CHARLESTON — The hardest part about returning to live professional wrestling for King Woods was that when he was finally able to step back in the ring, there was no crowd.
Woods said, “When there are no fans, there’s no adrenaline pumping through your body. You notice the pain a lot more.”
The superstars of the WWE are hoping for a big crowd Sunday night at the Charleston Coliseum when the WWE Supershow rolls into town.
The recently crowned “King of the Ring” will be there, along with Roman Reigns, Becky Lynch, Big E, Charlotte Flair and many others. The show is part of the early holiday push for WWE and the start of a busy winter season.
Woods said he was glad to be out in front of crowds again. He had a different view of the pandemic than some of his peers. When COVID-19 hit, Woods was already sidelined because of an injury.
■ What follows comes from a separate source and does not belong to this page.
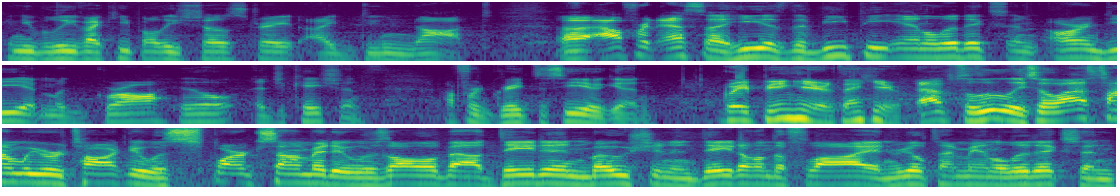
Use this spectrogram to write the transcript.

“I tore my Achilles tendon in October of 2019,” the 35-year-old said. “When everything hit, I was doing my video game stuff and going to conventions.”
He laughed and said, “I was doing cosplay while getting around on a little scooter.”
Professional wrestling during the pandemic barely paused. WWE operated under strict protocols and taped its shows inside of empty arenas for months before resuming what appears to be mostly back to normal.
But Woods said it was interesting to watch what it all looked like from a distance. He returned to the ring in September 2020, with no fans in attendance.
“It was very weird,” he said. “Fans are such a big part of our show. Sometimes, people think they’re buying a ticket to come hang out. No, you’re buying a ticket to participate.”
Having the fans back, he said, was like flipping a switch. Suddenly, there was a lot more power in the room. Wrestling was just a lot more fun.
Fun is a big part of who Woods is. He sees himself as a kind of beacon for people, particularly children, who love pop culture, particularly the nerdier parts of it. He’s hosted video game shows and is a host on G4. He loves anime and old board games, plays Dungeons & Dragons, and is an unabashed fan of “The Golden Girls.”
“I have a mural of Blanche painted on a wall in my house,” he said. “I have a Golden Girls shrine. I just love them.”
Woods said he got to meet Marsha Posner Williams, who co-produced 76 episodes of “The Golden Girls.”
“She was just the kindest and hilarious,” he said. “I can’t imagine what it was like to be part of something like that.”
The WWE superstar said the old sitcom still holds up, and it’s even instructional for performers like him, who are interested in how comedic chemistry works.
It’s OK to like “The Golden Girls,” Woods said. It’s OK to like video games, cartoons and a thousand other things that other people think are silly.
“I have so many friends who let go of wrestling or let go of cartoons,” he said. “They let go of the things they really enjoyed, and then you get to be 30 or 40 and you feel like you’re not as happy as you used to be.”
Letting go of the little things that make you happy isn’t growing up, so much as giving up on a part of yourself.
Woods said as long as what you love doesn’t hurt anyone, you shouldn’t feel a need to quit your passions just because other people don’t get it.
Part of his role, he thought, was to be a kind of example for others. Woods wants to be a public figure who has no qualms about being who he is, which is a bit nerdy, but still authentically himself.
Maybe that would encourage others to do the same.
Woods said eventually he’d leave wrestling and spend more of his time with his other passions, like video games, but not just yet.
Recently, he captured the “King of the Ring” title, but that was only the start. He planned to go after the other championships.
“Now, we use the power of the crown to get even more shiny things,” he said.